> [Action item]: Given the records below, the lines starting at the line with "I need to know something" and ending at the line with "- Meaning: inflection" should be output exactly, both end lines kept and pictures left out.

> [Data for the task]:
------------------------------------
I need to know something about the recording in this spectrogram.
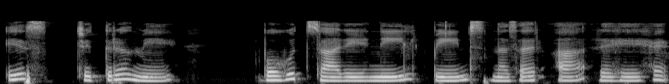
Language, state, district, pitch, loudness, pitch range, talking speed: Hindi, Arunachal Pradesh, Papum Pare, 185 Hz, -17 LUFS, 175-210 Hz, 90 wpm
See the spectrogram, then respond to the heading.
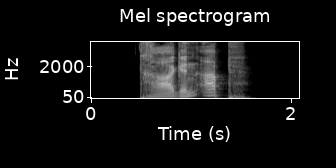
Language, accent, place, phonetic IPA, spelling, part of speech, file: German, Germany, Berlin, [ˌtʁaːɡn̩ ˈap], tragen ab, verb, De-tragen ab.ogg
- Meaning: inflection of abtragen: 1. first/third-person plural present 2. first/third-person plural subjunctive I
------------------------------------
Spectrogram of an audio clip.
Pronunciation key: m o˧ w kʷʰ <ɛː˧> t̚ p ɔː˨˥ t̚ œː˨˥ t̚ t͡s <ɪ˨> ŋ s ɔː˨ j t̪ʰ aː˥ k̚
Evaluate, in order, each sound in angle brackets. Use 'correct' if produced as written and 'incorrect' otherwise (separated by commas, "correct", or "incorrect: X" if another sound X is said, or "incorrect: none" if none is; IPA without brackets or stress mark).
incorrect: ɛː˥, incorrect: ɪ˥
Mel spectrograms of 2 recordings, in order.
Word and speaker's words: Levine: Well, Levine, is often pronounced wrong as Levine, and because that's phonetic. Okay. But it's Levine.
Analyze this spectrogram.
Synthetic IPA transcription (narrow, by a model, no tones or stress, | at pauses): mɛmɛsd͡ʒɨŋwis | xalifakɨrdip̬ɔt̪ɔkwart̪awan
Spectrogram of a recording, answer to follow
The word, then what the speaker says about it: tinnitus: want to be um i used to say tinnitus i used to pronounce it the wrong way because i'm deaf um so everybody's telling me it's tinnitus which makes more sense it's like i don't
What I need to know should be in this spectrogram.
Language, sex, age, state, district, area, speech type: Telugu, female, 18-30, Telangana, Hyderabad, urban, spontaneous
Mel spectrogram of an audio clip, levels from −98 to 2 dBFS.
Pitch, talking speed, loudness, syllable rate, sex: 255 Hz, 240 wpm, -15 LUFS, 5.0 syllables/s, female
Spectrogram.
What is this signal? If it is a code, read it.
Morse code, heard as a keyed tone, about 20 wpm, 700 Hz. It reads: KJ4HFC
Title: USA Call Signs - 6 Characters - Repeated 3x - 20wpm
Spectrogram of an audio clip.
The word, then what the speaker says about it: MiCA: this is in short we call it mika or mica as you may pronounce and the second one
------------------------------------
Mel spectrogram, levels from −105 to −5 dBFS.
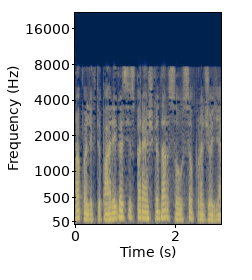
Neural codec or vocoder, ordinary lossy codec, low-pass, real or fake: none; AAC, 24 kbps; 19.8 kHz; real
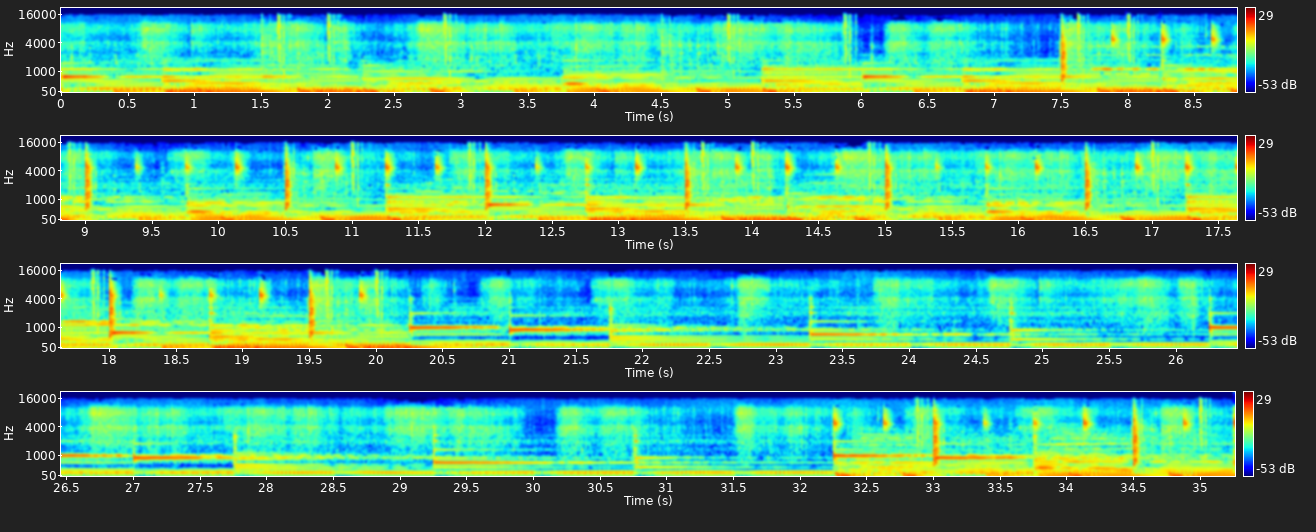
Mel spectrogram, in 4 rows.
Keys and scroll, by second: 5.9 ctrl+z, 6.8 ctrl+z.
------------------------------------
> [Answer to the problem]:
I need to know something about the recording in this spectrogram.
Language, state, district, pitch, loudness, pitch range, talking speed: Hindi, Arunachal Pradesh, Papum Pare, 185 Hz, -17 LUFS, 175-210 Hz, 90 wpm
See the spectrogram, then respond to the heading.
Language, accent, place, phonetic IPA, spelling, part of speech, file: German, Germany, Berlin, [ˌtʁaːɡn̩ ˈap], tragen ab, verb, De-tragen ab.ogg
- Meaning: inflection of abtragen: 1. first/third-person plural present 2. first/third-person plural subjunctive I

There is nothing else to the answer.